[Stored data]
▽

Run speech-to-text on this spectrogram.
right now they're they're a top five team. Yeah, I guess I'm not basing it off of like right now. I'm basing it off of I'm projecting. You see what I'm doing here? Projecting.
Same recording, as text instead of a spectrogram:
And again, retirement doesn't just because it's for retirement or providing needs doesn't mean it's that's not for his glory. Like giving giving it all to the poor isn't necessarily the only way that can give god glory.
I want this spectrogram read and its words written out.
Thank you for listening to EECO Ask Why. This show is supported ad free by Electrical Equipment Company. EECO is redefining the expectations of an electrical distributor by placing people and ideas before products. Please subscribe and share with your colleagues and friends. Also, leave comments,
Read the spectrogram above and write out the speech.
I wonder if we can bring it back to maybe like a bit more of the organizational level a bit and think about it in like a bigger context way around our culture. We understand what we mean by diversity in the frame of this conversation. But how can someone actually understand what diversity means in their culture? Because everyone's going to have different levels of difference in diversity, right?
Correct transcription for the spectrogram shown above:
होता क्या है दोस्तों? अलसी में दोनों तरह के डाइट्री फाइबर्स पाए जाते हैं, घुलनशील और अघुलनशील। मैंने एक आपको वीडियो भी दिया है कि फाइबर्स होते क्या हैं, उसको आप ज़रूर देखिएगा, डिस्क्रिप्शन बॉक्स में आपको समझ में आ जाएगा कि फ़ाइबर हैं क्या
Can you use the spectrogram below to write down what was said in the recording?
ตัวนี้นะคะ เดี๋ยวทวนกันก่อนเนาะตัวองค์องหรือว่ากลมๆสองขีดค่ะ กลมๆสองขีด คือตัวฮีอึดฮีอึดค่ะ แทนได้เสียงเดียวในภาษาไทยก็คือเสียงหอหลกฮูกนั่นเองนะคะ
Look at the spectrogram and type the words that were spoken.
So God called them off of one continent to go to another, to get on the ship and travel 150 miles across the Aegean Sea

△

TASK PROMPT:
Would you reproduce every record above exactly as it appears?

EXPECTED ANSWER:
Run speech-to-text on this spectrogram.
right now they're they're a top five team. Yeah, I guess I'm not basing it off of like right now. I'm basing it off of I'm projecting. You see what I'm doing here? Projecting.
Same recording, as text instead of a spectrogram:
And again, retirement doesn't just because it's for retirement or providing needs doesn't mean it's that's not for his glory. Like giving giving it all to the poor isn't necessarily the only way that can give god glory.
I want this spectrogram read and its words written out.
Thank you for listening to EECO Ask Why. This show is supported ad free by Electrical Equipment Company. EECO is redefining the expectations of an electrical distributor by placing people and ideas before products. Please subscribe and share with your colleagues and friends. Also, leave comments,
Read the spectrogram above and write out the speech.
I wonder if we can bring it back to maybe like a bit more of the organizational level a bit and think about it in like a bigger context way around our culture. We understand what we mean by diversity in the frame of this conversation. But how can someone actually understand what diversity means in their culture? Because everyone's going to have different levels of difference in diversity, right?
Correct transcription for the spectrogram shown above:
होता क्या है दोस्तों? अलसी में दोनों तरह के डाइट्री फाइबर्स पाए जाते हैं, घुलनशील और अघुलनशील। मैंने एक आपको वीडियो भी दिया है कि फाइबर्स होते क्या हैं, उसको आप ज़रूर देखिएगा, डिस्क्रिप्शन बॉक्स में आपको समझ में आ जाएगा कि फ़ाइबर हैं क्या
Can you use the spectrogram below to write down what was said in the recording?
ตัวนี้นะคะ เดี๋ยวทวนกันก่อนเนาะตัวองค์องหรือว่ากลมๆสองขีดค่ะ กลมๆสองขีด คือตัวฮีอึดฮีอึดค่ะ แทนได้เสียงเดียวในภาษาไทยก็คือเสียงหอหลกฮูกนั่นเองนะคะ
Look at the spectrogram and type the words that were spoken.
So God called them off of one continent to go to another, to get on the ship and travel 150 miles across the Aegean Sea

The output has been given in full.